Study material START

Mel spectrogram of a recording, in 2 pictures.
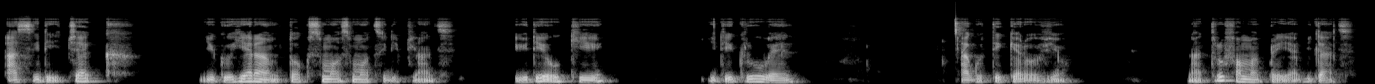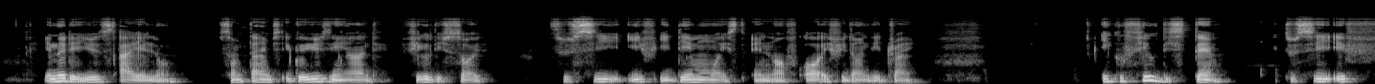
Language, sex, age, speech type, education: Nigerian Pidgin, male, 46-60, spontaneous, tertiary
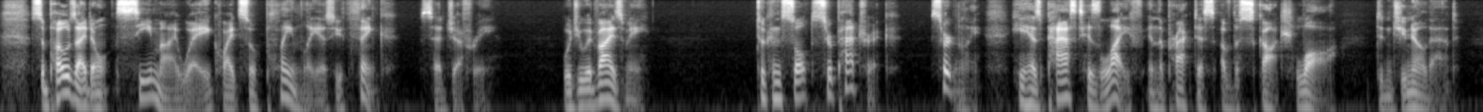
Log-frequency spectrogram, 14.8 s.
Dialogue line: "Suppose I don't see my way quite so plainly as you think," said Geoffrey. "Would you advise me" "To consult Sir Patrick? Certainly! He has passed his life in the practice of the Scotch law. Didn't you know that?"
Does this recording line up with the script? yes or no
yes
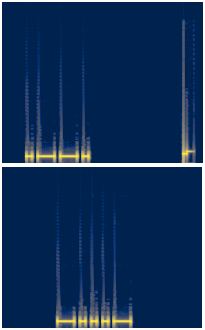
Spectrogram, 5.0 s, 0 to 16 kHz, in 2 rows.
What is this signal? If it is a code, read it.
Morse code, heard as a keyed tone, about 17 wpm, 700 Hz. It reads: P <BT>
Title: Single Character (Letter:Number:Punctuation:Prosign) Alt 17wpm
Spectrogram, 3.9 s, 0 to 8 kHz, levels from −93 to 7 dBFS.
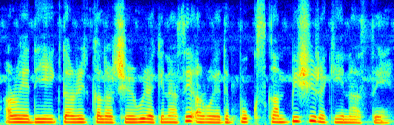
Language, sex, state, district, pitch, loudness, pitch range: Nagamese, female, Nagaland, Dimapur, 205 Hz, -14 LUFS, 200-215 Hz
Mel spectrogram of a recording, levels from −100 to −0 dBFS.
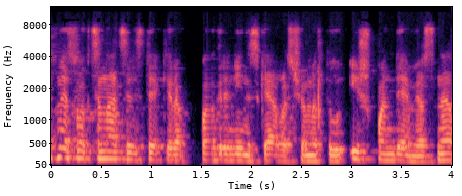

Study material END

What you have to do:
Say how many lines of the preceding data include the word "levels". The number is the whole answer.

Answer for this exercise:
2